Task objective:
Go through the lines below. Copy those with "this".

Data excerpts:
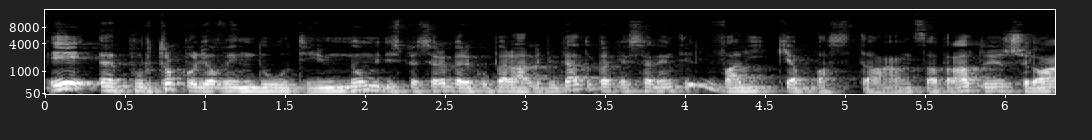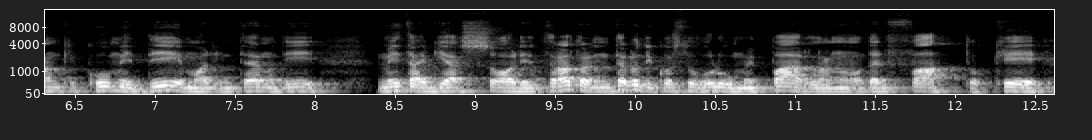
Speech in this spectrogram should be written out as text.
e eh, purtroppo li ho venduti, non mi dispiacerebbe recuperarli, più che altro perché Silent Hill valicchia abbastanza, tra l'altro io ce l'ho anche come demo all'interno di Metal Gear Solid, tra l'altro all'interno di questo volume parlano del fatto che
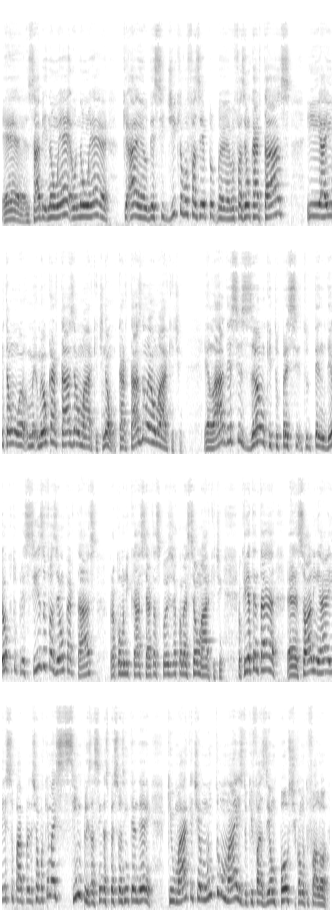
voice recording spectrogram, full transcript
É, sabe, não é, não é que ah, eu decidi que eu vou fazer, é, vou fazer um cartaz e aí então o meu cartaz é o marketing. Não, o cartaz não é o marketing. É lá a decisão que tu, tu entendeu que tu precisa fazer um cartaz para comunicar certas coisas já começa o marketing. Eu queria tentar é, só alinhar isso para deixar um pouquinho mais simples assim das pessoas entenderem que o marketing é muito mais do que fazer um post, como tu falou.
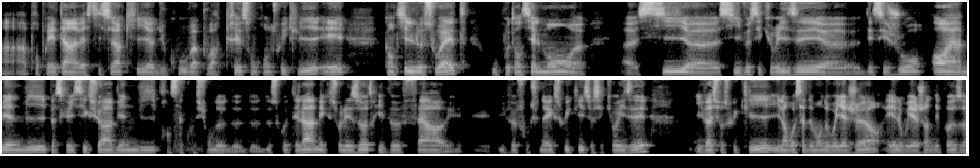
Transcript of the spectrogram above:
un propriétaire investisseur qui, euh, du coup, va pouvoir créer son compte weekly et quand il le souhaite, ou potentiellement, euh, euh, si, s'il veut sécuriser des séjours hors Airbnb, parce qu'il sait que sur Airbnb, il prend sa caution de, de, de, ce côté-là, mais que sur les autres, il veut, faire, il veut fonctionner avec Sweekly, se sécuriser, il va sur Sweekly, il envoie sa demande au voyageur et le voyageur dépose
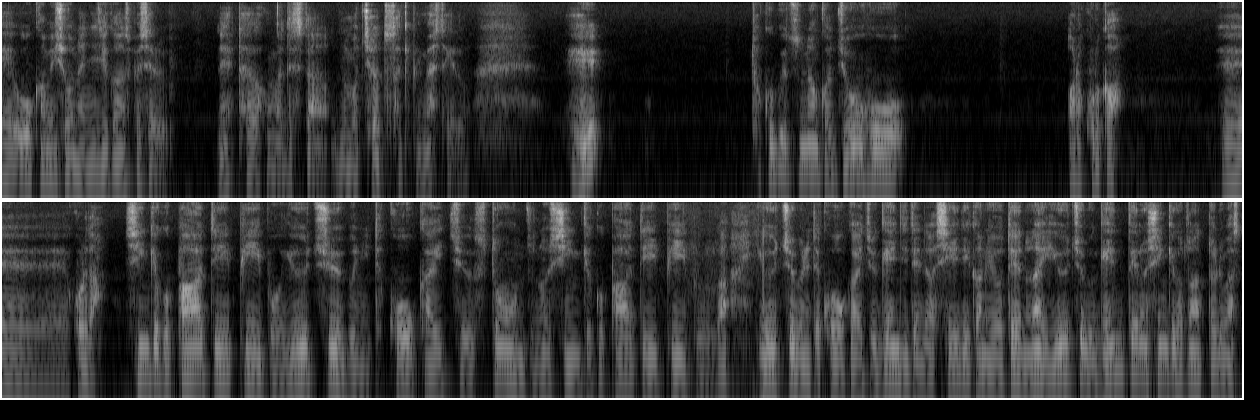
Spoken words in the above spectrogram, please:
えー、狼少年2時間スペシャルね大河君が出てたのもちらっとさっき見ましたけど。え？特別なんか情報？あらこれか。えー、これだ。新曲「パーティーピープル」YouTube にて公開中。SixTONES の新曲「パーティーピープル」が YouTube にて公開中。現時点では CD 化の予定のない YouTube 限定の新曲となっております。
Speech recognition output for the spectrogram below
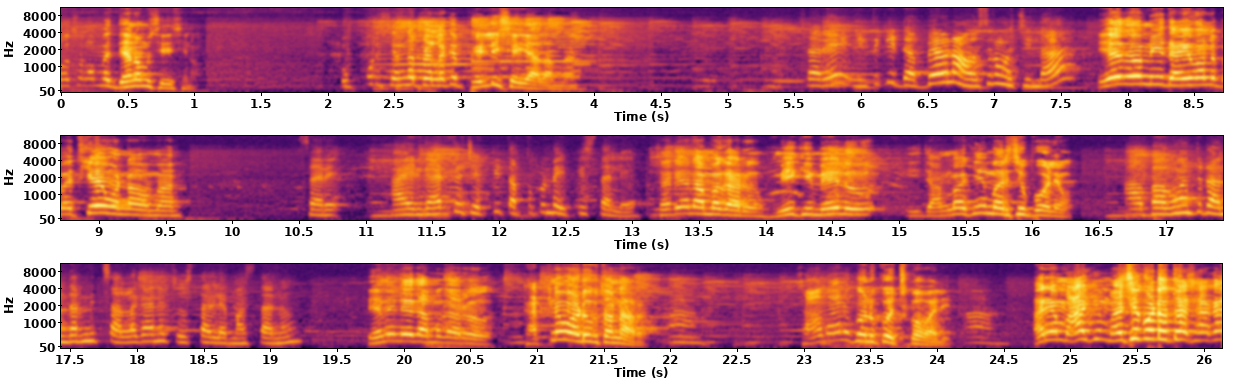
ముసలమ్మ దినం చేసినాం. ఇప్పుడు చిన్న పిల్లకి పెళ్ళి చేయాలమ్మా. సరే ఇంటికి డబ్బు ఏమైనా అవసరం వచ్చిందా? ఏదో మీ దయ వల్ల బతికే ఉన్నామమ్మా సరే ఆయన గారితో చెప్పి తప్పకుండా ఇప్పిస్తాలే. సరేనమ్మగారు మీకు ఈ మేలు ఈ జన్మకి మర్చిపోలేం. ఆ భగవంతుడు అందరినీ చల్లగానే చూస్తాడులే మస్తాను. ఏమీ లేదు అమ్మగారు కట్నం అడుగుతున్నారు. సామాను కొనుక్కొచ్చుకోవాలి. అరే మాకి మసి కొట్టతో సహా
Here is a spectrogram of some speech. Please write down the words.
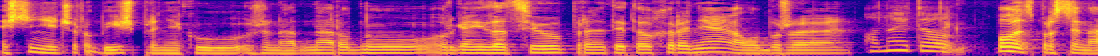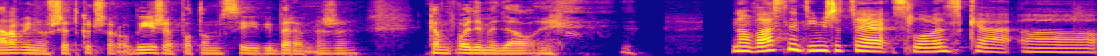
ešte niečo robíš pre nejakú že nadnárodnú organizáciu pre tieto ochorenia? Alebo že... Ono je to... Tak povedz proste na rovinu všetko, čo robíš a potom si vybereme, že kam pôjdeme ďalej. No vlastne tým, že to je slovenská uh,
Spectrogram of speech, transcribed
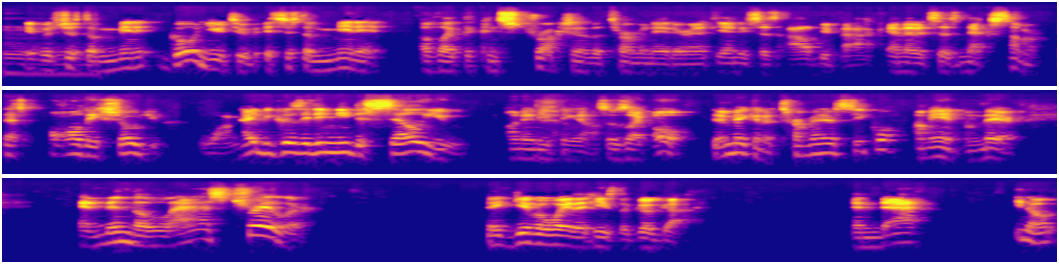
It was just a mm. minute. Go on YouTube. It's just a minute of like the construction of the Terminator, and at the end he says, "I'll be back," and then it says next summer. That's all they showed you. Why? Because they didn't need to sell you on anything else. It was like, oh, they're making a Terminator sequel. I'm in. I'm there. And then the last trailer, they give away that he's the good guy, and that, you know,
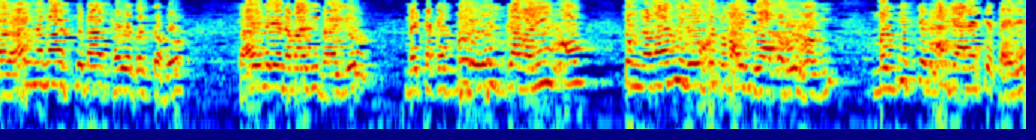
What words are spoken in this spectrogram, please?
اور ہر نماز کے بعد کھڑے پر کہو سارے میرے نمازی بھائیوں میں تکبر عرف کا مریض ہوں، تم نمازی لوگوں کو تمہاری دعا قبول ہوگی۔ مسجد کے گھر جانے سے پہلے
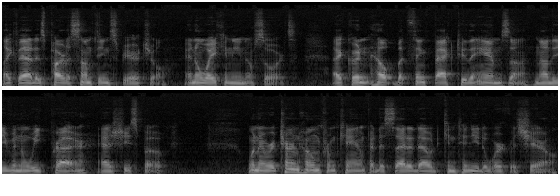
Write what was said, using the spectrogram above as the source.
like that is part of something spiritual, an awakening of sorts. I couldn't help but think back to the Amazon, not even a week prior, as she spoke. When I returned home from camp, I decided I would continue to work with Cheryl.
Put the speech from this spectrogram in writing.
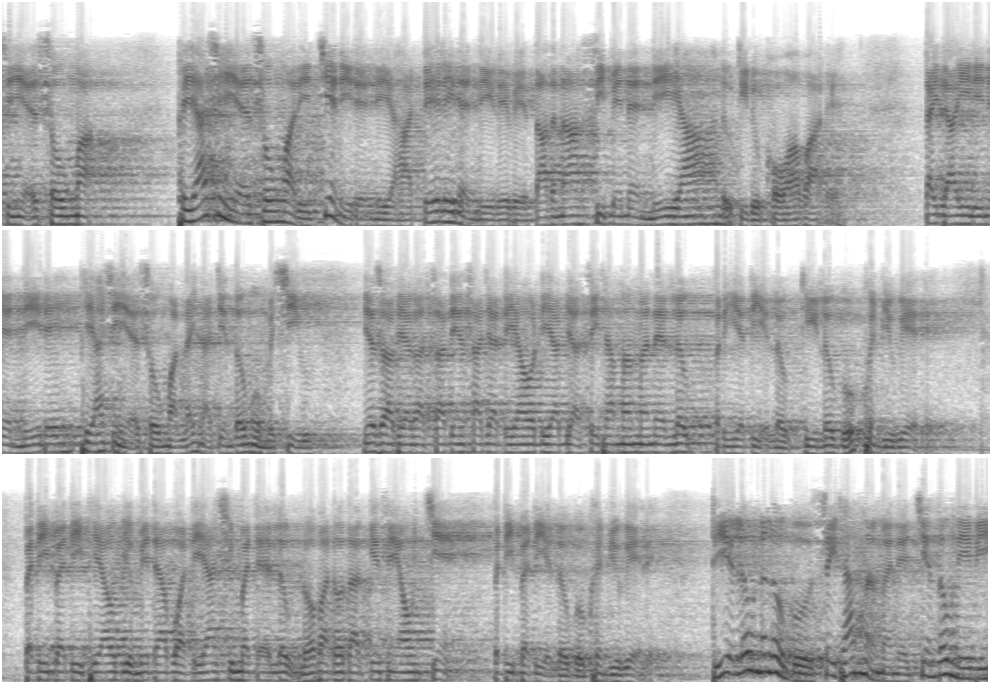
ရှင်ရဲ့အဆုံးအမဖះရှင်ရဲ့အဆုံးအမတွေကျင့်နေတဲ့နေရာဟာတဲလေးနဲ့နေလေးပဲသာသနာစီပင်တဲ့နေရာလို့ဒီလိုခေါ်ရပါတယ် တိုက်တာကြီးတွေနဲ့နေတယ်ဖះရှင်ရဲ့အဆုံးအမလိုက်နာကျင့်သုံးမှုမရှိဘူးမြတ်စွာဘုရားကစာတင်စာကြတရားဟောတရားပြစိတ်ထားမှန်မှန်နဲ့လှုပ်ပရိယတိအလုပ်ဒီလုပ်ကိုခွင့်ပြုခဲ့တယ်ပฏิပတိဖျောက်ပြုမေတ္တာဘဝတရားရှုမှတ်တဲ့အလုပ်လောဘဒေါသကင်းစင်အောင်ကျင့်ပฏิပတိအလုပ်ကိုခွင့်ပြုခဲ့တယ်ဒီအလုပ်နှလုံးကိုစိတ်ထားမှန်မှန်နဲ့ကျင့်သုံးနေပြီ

Solved problem:
Speech in this spectrogram should be written out as text.
What words are spoken in this spectrogram, please?
Put the speech from this spectrogram in writing.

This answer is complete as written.